*** Begin section ***

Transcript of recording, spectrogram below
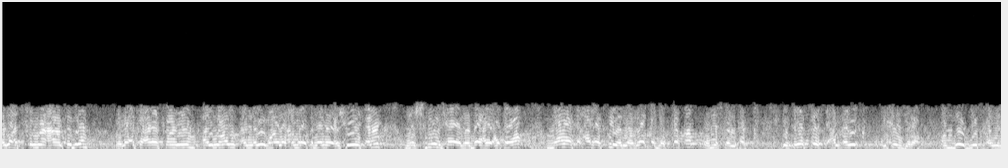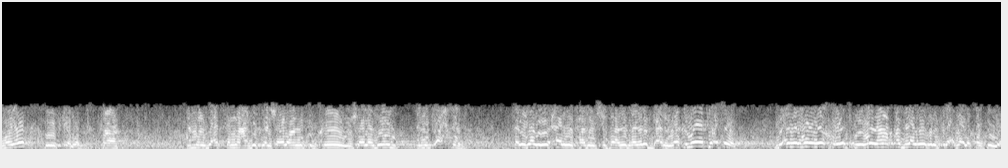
وضعت السماعه على كبره وضعت على الثانية المهم المريض هذا عمره 28 سنة مشلول شيء رباعي اطواق ما يتحرك فيه إلا الرقبة فقط ونصف الفك يتنفس عن طريق الحنجرة. أنبوب يدخل من هنا ويتكلم. ف لما وضعت السماعه قلت له إن شاء الله أنك بخير وإن شاء الله اليوم أنك أحسن. فإذا يحرك هذا الشفاء يبغى يرد عليه لكن ما يطلع صوت. لأن الهواء يخرج من هنا قبل أن يضرب في الصوتية.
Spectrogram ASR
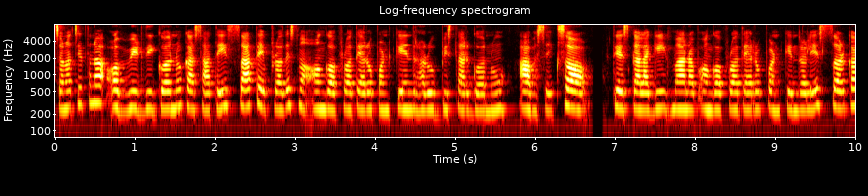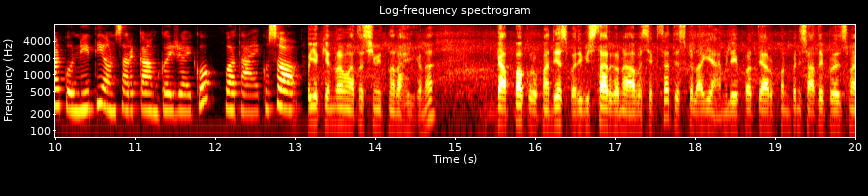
जनचेतना अभिवृद्धि गर्नुका साथै सातै प्रदेशमा अङ्ग प्रत्यारोपण केन्द्रहरू विस्तार गर्नु आवश्यक छ। त्यसका लागि मानव अङ्ग प्रत्यारोपण केन्द्रले सरकारको नीति अनुसार काम गरिरहेको बताएको छ। यो केन्द्रमा मात्र सीमित नराखिकन व्यापक रूपमा देशभरि विस्तार गर्न आवश्यक छ। त्यसको लागि हामीले प्रत्यारोपण पनि सातै प्रदेशमा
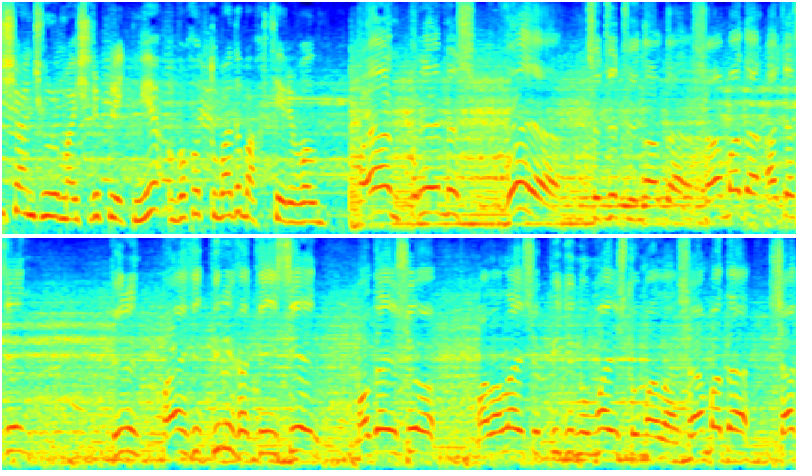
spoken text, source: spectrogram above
шан жүрмай вақыт тубады. Баян премеш в четвертьфиналда. Шамада Ачазен пирин пирин хоккейсен. Малда еще малала еще пидин умай что мала. Шамада шак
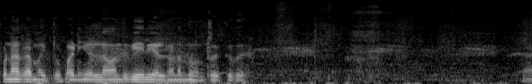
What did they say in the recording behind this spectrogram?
புனரமைப்பு பணிகளில் வந்து வேலைகள் நடந்து கொண்டிருக்குது ஆ.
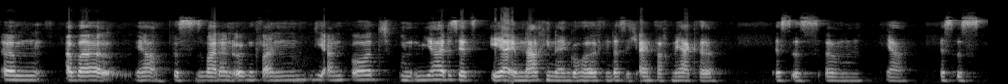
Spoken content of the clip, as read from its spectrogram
Ähm, aber ja, das war dann irgendwann die Antwort. Und mir hat es jetzt eher im Nachhinein geholfen, dass ich einfach merke, es ist, ähm, ja, es ist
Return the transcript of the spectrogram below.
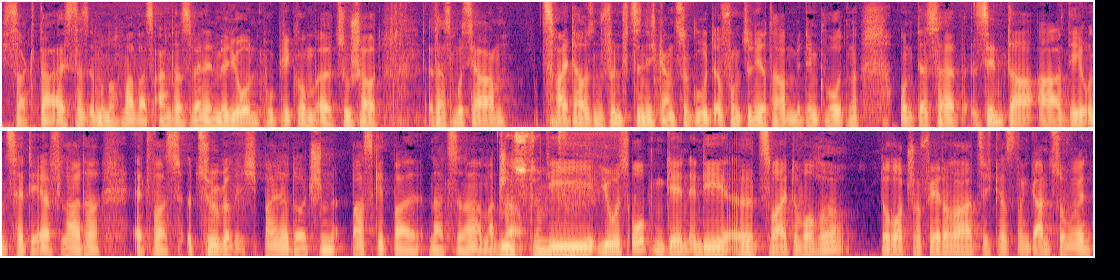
Ich sag, da ist das immer noch mal was anderes, wenn ein Millionenpublikum äh, zuschaut. Das muss ja 2015 nicht ganz so gut äh, funktioniert haben mit den Quoten. Und deshalb sind da ARD und ZDF leider etwas zögerlich bei der deutschen Basketballnationalmannschaft. Die US Open gehen in die äh, zweite Woche der Roger Federer hat sich gestern ganz souverän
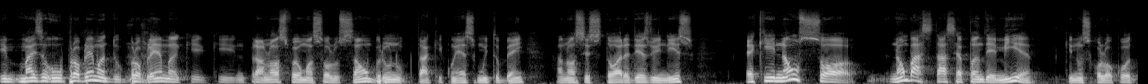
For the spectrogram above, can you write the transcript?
E- mas o problema, do, problema que, que para nós foi uma solução, o Bruno que está aqui conhece muito bem a nossa história desde o início, é que não só, não bastasse a pandemia, que nos colocou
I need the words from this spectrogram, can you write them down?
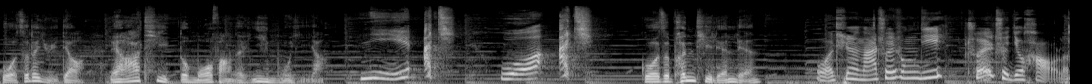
果子的语调连阿 T 都模仿的一模一样。你阿 T，我阿 T，果子喷嚏连连。我去拿吹风机吹吹就好了。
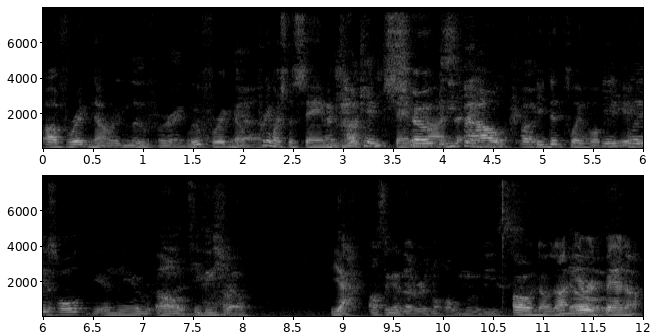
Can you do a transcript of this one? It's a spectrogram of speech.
of Rigno. Lou Ferrigno. Lou Ferrigno, Yeah. pretty much the same, And fucking same chokes guy. He out. He did play Hulk in He the played 80s. Hulk in the uh, Oh. TV show. Yeah. I was thinking of the original Hulk movies. Oh no, not No. Eric Bana,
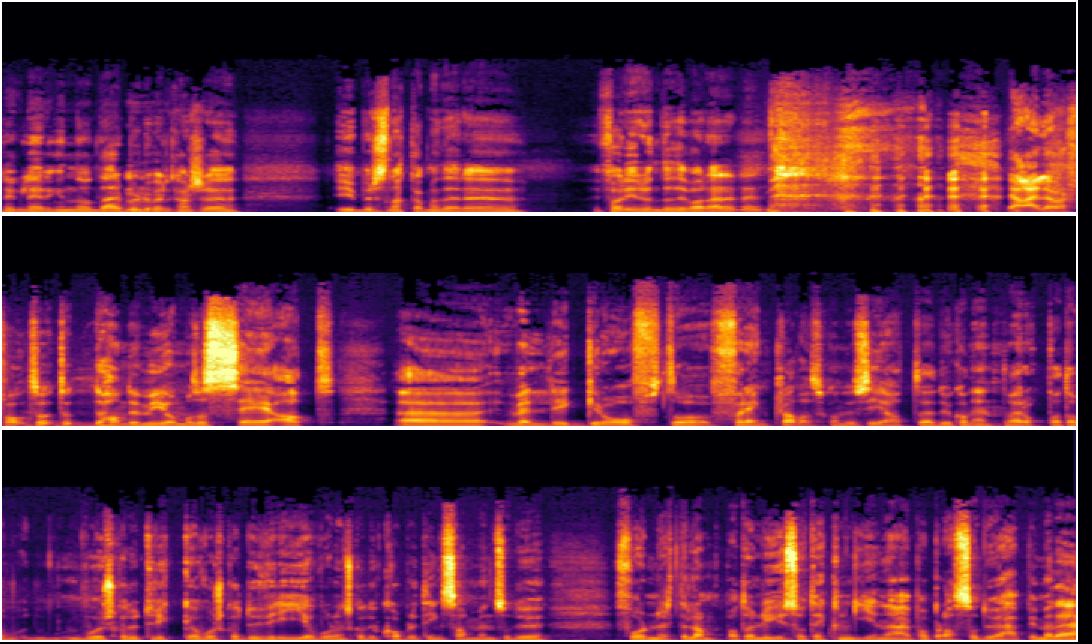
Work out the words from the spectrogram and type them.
reguleringen. Og der burde vel kanskje Uber snakka med dere i forrige runde de var her, eller? Ja, eller i hvert fall så, så Det handler mye om å se at Eh, veldig grovt og forenkla så kan du si at eh, du kan enten være opptatt av hvor skal du trykke, og hvor skal du vri, og hvordan skal du koble ting sammen så du får den rette lampa til å lyse og teknologien er på plass og du er happy med det.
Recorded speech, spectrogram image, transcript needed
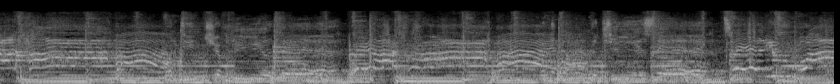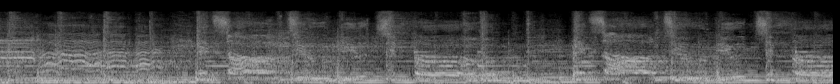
got high. What did you feel there? Well I cried why the tears there. tell you why. It's all too beautiful beautiful.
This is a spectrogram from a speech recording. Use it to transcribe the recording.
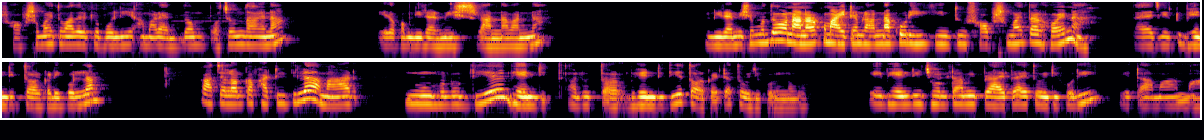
সবসময় তোমাদেরকে বলি, আমার একদম পছন্দ হয় না। এরকম নিরামিষ রান্না বান্না নিরামিষের মধ্যেও নানা রকম আইটেম রান্না করি, কিন্তু সব সময় তো আর হয় না। তাই আজকে একটু ভেন্ডির তরকারি করলাম। কাঁচা লঙ্কা ফাটিয়ে দিলাম আর নুন হলুদ দিয়ে ভেন্ডি, আলুর তর ভেন্ডি দিয়ে তরকারিটা তৈরি করে নেব। এই ভেন্ডির ঝোলটা আমি প্রায় প্রায় তৈরি করি। এটা আমার মা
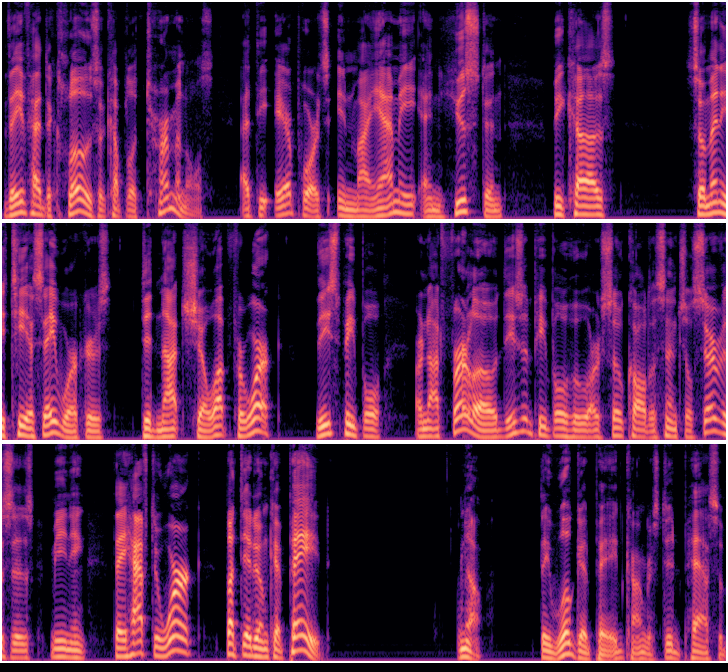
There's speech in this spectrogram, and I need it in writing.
they've had to close a couple of terminals at the airports in Miami and Houston because so many TSA workers did not show up for work. These people are not furloughed. These are people who are so called essential services, meaning they have to work, but they don't get paid. No, they will get paid. Congress did pass a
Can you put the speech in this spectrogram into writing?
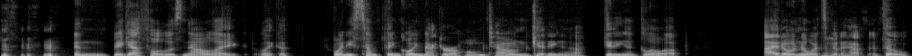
and Big Ethel is now like like a twenty something going back to her hometown, getting a getting a glow up. I don't know what's Mhm. going to happen. So,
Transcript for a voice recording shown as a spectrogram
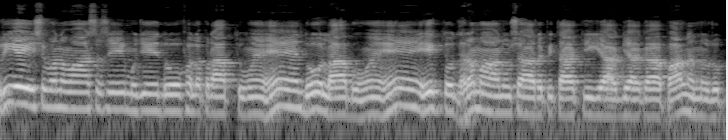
प्रिय इस वनवास से मुझे दो फल प्राप्त हुए हैं, दो लाभ हुए हैं। एक तो धर्मानुसार पिता की आज्ञा का पालन रूप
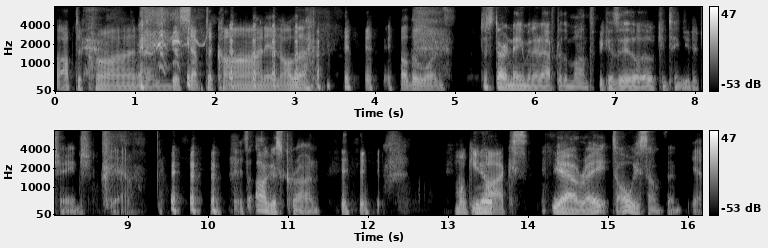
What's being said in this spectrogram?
opticron and decepticon and all the other ones Just start naming it after the month because it'll, it'll continue to change. yeah It's August Cron. monkeypox Yeah, right. It's always something. Yeah.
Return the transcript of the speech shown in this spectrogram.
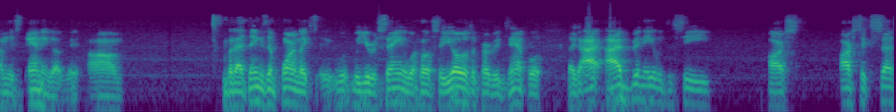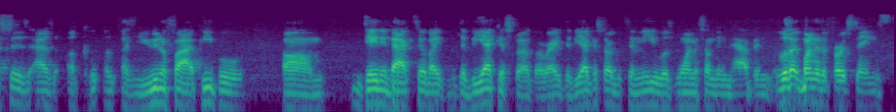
understanding of it. Um, but I think it's important, like what you were saying with Rosselló is a perfect example. Like I, I've been able to see our our successes as a as a unified people, um, dating back to like the Vieques struggle, right? The Vieques struggle to me was one of something that happened. It was like one of the first things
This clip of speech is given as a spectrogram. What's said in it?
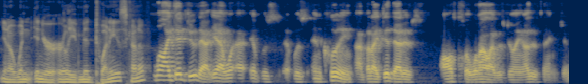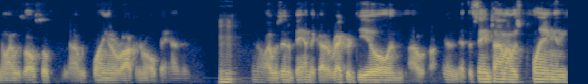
you know, when in your early mid twenties kind of? Well, I did do that. Yeah. It was, it was including, uh, but I did that as also while I was doing other things. You know, I was also, I was playing in a rock and roll band and, mm-hmm you know, I was in a band that got a record deal, and I, and at the same time, I was playing in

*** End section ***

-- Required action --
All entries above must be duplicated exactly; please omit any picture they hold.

-- Solved problem --
Transcript of recording, spectrogram below
وضعت السماعه على كبره وضعت على الثانية المهم المريض هذا عمره 28 سنة مشلول شيء رباعي اطواق ما يتحرك فيه إلا الرقبة فقط ونصف الفك يتنفس عن طريق الحنجرة. أنبوب يدخل من هنا ويتكلم. ف لما وضعت السماعه قلت له إن شاء الله أنك بخير وإن شاء الله اليوم أنك أحسن. فإذا يحرك هذا الشفاء يبغى يرد عليه لكن ما يطلع صوت. لأن الهواء يخرج من هنا قبل أن يضرب في الصوتية.
Spectrogram ASR
जनचेतना अभिवृद्धि गर्नुका साथै सातै प्रदेशमा अङ्ग प्रत्यारोपण केन्द्रहरू विस्तार गर्नु आवश्यक छ। त्यसका लागि मानव अङ्ग प्रत्यारोपण केन्द्रले सरकारको नीति अनुसार काम गरिरहेको बताएको छ। यो केन्द्रमा मात्र सीमित नराखिकन व्यापक रूपमा देशभरि विस्तार गर्न आवश्यक छ। त्यसको लागि हामीले प्रत्यारोपण पनि सातै प्रदेशमा
spoken text, source: spectrogram above
шан жүрмай вақыт тубады. Баян премеш в четвертьфиналда. Шамада Ачазен пирин пирин хоккейсен. Малда еще малала еще пидин умай что мала. Шамада шак
What did they say in the recording behind this spectrogram?
புனரமைப்பு பணிகளில் வந்து வேலைகள் நடந்து கொண்டிருக்குது ஆ.
Spoken content of the clip, as read from its spectrogram
Ähm, aber ja, das war dann irgendwann die Antwort. Und mir hat es jetzt eher im Nachhinein geholfen, dass ich einfach merke, es ist, ähm, ja, es ist
Return the transcript of the spectrogram below.
Ich sag, da ist das immer noch mal was anderes, wenn ein Millionenpublikum äh, zuschaut. Das muss ja 2015 nicht ganz so gut äh, funktioniert haben mit den Quoten. Und deshalb sind da ARD und ZDF leider etwas zögerlich bei der deutschen Basketballnationalmannschaft. Die US Open gehen in die äh, zweite Woche der Roger Federer hat sich gestern ganz souverän
For the spectrogram above, can you write the transcript?
E- mas o problema, do, problema que, que para nós foi uma solução, o Bruno que está aqui conhece muito bem a nossa história desde o início, é que não só, não bastasse a pandemia, que nos colocou
I need the words from this spectrogram, can you write them down?
果子的语调连阿 T 都模仿的一模一样。你阿 T，我阿 T，果子喷嚏连连。我去拿吹风机吹吹就好了。
Can you do a transcript of this one? It's a spectrogram of speech.
of Rigno. Lou Ferrigno. Lou Ferrigno, Yeah. pretty much the same, And fucking same chokes guy. He out. He did play Hulk in He the played 80s. Hulk in the uh, Oh. TV show. Yeah. I was thinking of the original Hulk movies. Oh no, not No. Eric Bana,
Work out the words from the spectrogram and type them.
reguleringen. Og der burde vel kanskje Uber snakka med dere i forrige runde de var her, eller? Ja, eller i hvert fall så, så Det handler mye om å se at Eh, veldig grovt og forenkla så kan du si at eh, du kan enten være opptatt av hvor skal du trykke, og hvor skal du vri, og hvordan skal du koble ting sammen så du får den rette lampa til å lyse og teknologien er på plass og du er happy med det.
Recorded speech, spectrogram image, transcript needed
got high. What did you feel there? Well I cried why the tears there. tell you why. It's all too beautiful beautiful.
This is a spectrogram from a speech recording. Use it to transcribe the recording.
সবসময় তোমাদেরকে বলি, আমার একদম পছন্দ হয় না। এরকম নিরামিষ রান্না বান্না নিরামিষের মধ্যেও নানা রকম আইটেম রান্না করি, কিন্তু সব সময় তো আর হয় না। তাই আজকে একটু ভেন্ডির তরকারি করলাম। কাঁচা লঙ্কা ফাটিয়ে দিলাম আর নুন হলুদ দিয়ে ভেন্ডি, আলুর তর ভেন্ডি দিয়ে তরকারিটা তৈরি করে নেব। এই ভেন্ডির ঝোলটা আমি প্রায় প্রায় তৈরি করি। এটা আমার মা
There's speech in this spectrogram, and I need it in writing.
they've had to close a couple of terminals at the airports in Miami and Houston because so many TSA workers did not show up for work. These people are not furloughed. These are people who are so called essential services, meaning they have to work, but they don't get paid. No, they will get paid. Congress did pass a
Can you put the speech in this spectrogram into writing?
and Big Ethel is now like like a twenty something going back to her hometown, getting a getting a glow up. I don't know what's Mhm. going to happen. So,
Transcript for a voice recording shown as a spectrogram
प्रिय इस वनवास से मुझे दो फल प्राप्त हुए हैं, दो लाभ हुए हैं। एक तो धर्मानुसार पिता की आज्ञा का पालन रूप
What's being said in this spectrogram?
opticron and decepticon and all the other ones Just start naming it after the month because it'll, it'll continue to change. yeah It's August Cron. monkeypox Yeah, right. It's always something. Yeah.
Return the transcript of the speech shown in this spectrogram.
understanding of it. Um, but I think it's important, like what you were saying with Rosselló is a perfect example. Like I, I've been able to see our our successes as a as a unified people, um, dating back to like the Vieques struggle, right? The Vieques struggle to me was one of something that happened. It was like one of the first things
This clip of speech is given as a spectrogram. What's said in it?
you know, when in your early mid twenties kind of? Well, I did do that. Yeah. It was, it was including, uh, but I did that as also while I was doing other things. You know, I was also, I was playing in a rock and roll band and, mm-hmm you know, I was in a band that got a record deal, and I, and at the same time, I was playing in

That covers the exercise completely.